## TRY IT
Set the records down again, exactly, without their images.

[Saved data entries]
★ ★ ★

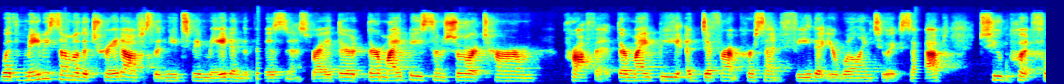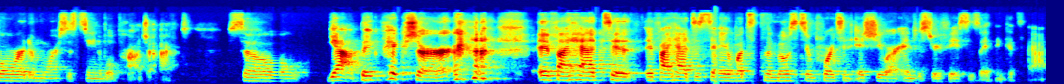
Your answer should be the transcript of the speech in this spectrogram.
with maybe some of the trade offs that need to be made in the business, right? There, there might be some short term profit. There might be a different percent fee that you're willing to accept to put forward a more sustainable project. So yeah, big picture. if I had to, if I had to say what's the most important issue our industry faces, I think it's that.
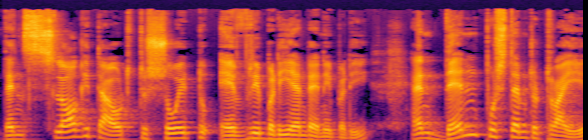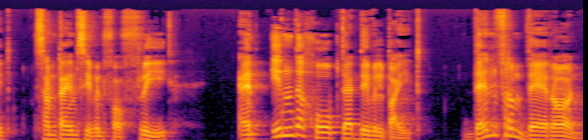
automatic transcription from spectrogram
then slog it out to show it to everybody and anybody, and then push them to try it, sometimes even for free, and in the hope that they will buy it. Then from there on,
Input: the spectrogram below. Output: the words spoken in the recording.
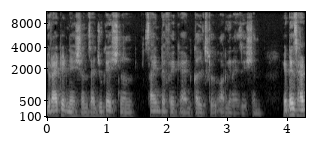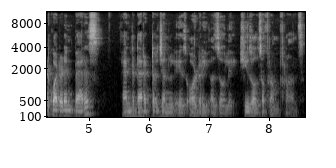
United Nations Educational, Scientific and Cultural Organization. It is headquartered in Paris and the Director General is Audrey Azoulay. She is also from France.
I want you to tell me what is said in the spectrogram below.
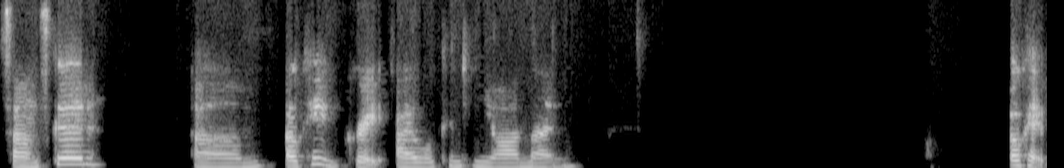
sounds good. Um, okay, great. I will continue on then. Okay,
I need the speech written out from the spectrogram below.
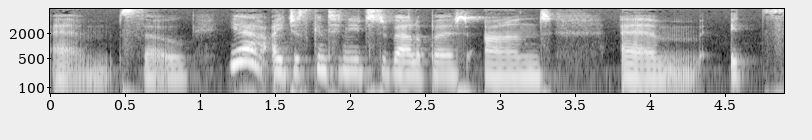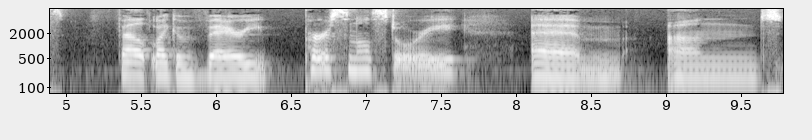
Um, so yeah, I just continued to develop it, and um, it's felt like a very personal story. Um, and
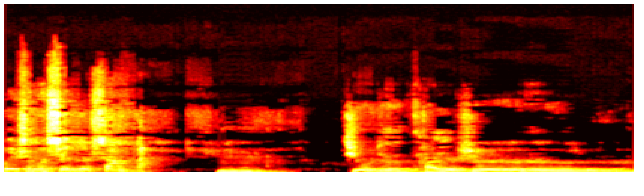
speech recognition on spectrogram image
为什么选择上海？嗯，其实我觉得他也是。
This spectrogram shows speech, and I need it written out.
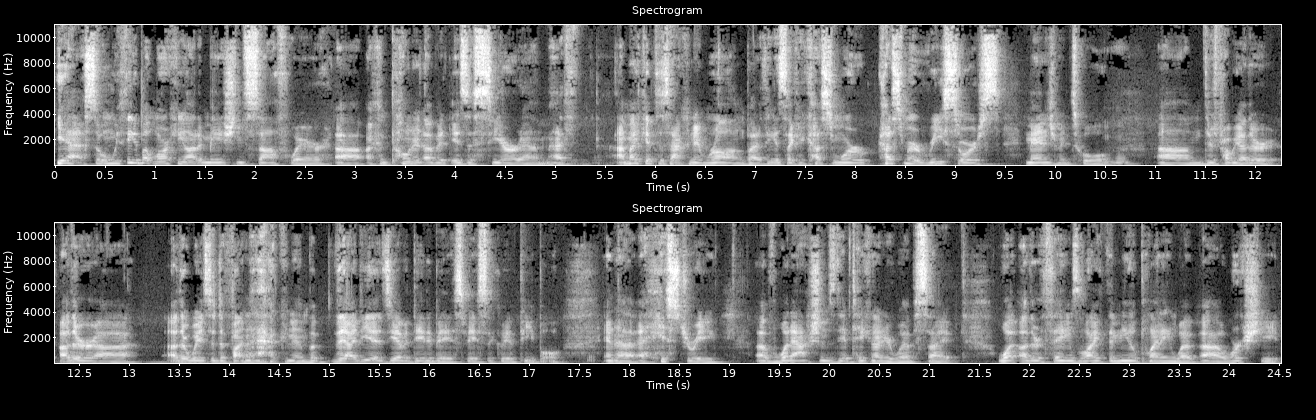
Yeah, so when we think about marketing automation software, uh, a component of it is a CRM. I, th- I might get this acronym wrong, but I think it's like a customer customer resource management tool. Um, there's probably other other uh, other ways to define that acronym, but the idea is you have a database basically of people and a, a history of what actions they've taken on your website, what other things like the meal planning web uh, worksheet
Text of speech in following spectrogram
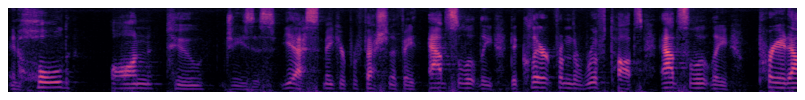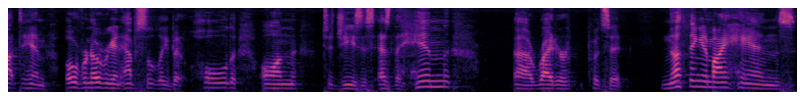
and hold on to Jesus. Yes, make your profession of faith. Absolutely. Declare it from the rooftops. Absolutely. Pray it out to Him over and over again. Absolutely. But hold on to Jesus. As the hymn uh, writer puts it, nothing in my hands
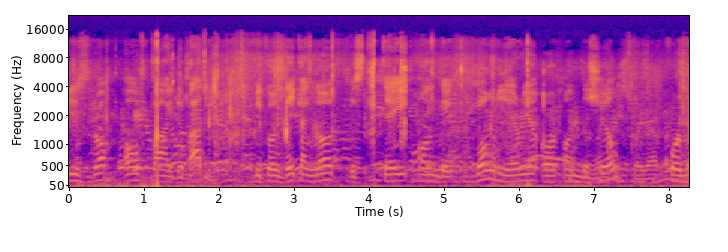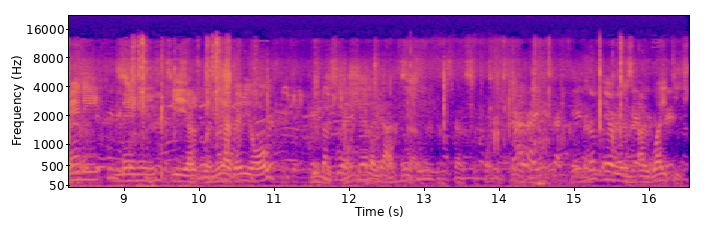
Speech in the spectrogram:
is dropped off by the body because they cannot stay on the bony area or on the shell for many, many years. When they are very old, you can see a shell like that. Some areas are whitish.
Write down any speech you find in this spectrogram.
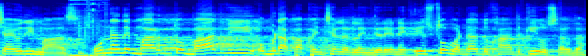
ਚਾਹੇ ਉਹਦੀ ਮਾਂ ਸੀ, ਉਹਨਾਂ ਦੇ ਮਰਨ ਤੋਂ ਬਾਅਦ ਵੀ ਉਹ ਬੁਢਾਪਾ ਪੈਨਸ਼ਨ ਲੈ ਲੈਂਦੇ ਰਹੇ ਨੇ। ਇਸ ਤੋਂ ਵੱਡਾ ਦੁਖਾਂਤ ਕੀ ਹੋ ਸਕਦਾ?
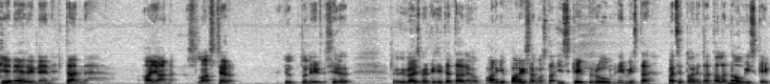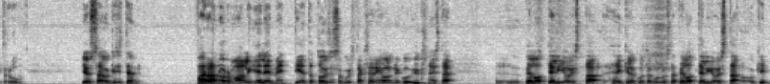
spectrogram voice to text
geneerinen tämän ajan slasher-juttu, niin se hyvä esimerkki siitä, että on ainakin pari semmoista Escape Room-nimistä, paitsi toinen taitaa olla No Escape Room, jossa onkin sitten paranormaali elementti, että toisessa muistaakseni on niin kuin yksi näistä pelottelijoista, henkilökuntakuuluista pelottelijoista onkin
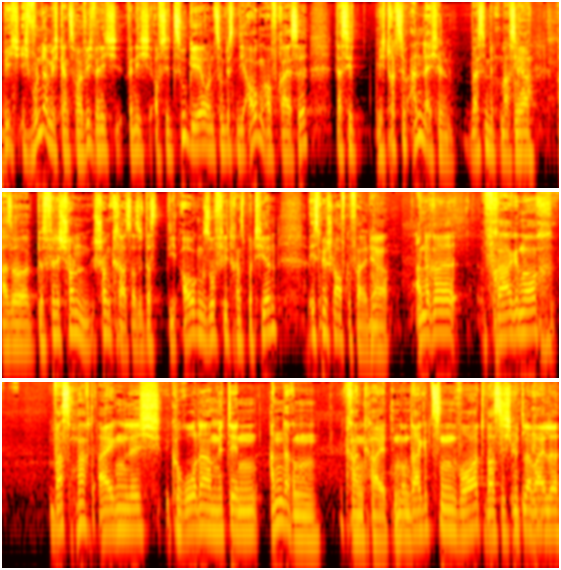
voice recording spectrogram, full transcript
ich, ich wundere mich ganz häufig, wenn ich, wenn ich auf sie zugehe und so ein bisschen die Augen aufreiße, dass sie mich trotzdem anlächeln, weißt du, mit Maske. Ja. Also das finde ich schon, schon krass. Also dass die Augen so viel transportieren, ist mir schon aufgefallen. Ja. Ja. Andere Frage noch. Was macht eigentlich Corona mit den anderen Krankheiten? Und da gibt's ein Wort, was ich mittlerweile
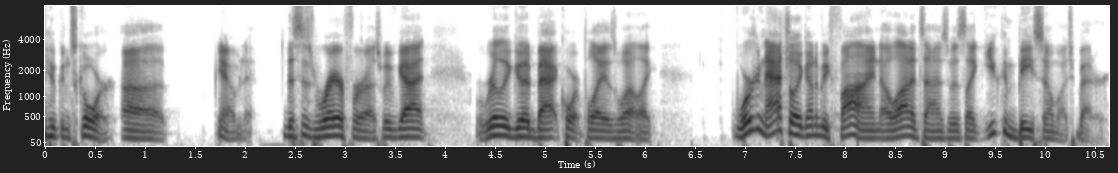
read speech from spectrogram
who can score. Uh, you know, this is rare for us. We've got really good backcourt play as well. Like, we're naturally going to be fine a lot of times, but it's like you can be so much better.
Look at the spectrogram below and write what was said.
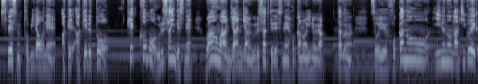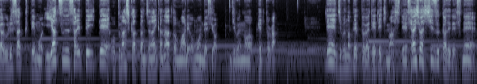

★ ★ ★

## ANSWER SECTION
Your answer should be the transcript of the speech in this spectrogram.
with maybe some of the trade offs that need to be made in the business, right? There, there might be some short term profit. There might be a different percent fee that you're willing to accept to put forward a more sustainable project. So yeah, big picture. if I had to, if I had to say what's the most important issue our industry faces, I think it's that.
automatic transcription from spectrogram
then slog it out to show it to everybody and anybody, and then push them to try it, sometimes even for free, and in the hope that they will buy it. Then from there on,
Input: the spectrogram below. Output: the words spoken in the recording.
United Nations Educational, Scientific and Cultural Organization. It is headquartered in Paris and the Director General is Audrey Azoulay. She is also from France.
I want you to tell me what is said in the spectrogram below.
sounds good. Um, okay, great. I will continue on then. Okay,
I need the speech written out from the spectrogram below.
Um, so yeah, I just continued to develop it, and um, it's felt like a very personal story. Um, and
speech recognition on spectrogram image
为什么选择上海？嗯，其实我觉得他也是。
This spectrogram shows speech, and I need it written out.
Yeah, so when we think about marketing automation software, uh, a component of it is a CRM. I, th- I might get this acronym wrong, but I think it's like a customer customer resource management tool. Um, there's probably other other uh, other ways to define that acronym, but the idea is you have a database basically of people and a, a history of what actions they've taken on your website, what other things like the meal planning web uh, worksheet
Text of speech in following spectrogram
and hold on to Jesus. Yes, make your profession of faith. Absolutely. Declare it from the rooftops. Absolutely. Pray it out to Him over and over again. Absolutely. But hold on to Jesus. As the hymn uh, writer puts it, nothing in my hands
Speech in the spectrogram:
is dropped off by the body because they cannot stay on the bony area or on the shell for many, many years. When they are very old, you can see a shell like that. Some areas are whitish.
Write down any speech you find in this spectrogram.
ਚਾਹੇ ਉਹਦੀ ਮਾਂ ਸੀ, ਉਹਨਾਂ ਦੇ ਮਰਨ ਤੋਂ ਬਾਅਦ ਵੀ ਉਹ ਬੁਢਾਪਾ ਪੈਨਸ਼ਨ ਲੈ ਲੈਂਦੇ ਰਹੇ ਨੇ। ਇਸ ਤੋਂ ਵੱਡਾ ਦੁਖਾਂਤ ਕੀ ਹੋ ਸਕਦਾ?
spectrogram voice to text
geneerinen tämän ajan slasher-juttu, niin se hyvä esimerkki siitä, että on ainakin pari semmoista Escape Room-nimistä, paitsi toinen taitaa olla No Escape Room, jossa onkin sitten paranormaali elementti, että toisessa muistaakseni on niin kuin yksi näistä pelottelijoista, henkilökuntakuuluista pelottelijoista onkin
voice recording spectrogram, full transcript
ich, ich wundere mich ganz häufig, wenn ich, wenn ich auf sie zugehe und so ein bisschen die Augen aufreiße, dass sie mich trotzdem anlächeln, weißt du, mit Maske. Ja. Also das finde ich schon, schon krass. Also dass die Augen so viel transportieren, ist mir schon aufgefallen. Ja. Ja. Andere Frage noch. Was macht eigentlich Corona mit den anderen Krankheiten? Und da gibt's ein Wort, was ich mittlerweile
read speech from spectrogram
who can score. Uh, you know, this is rare for us. We've got really good backcourt play as well. Like, we're naturally going to be fine a lot of times, but it's like you can be so much better.
Look at the spectrogram below and write what was said.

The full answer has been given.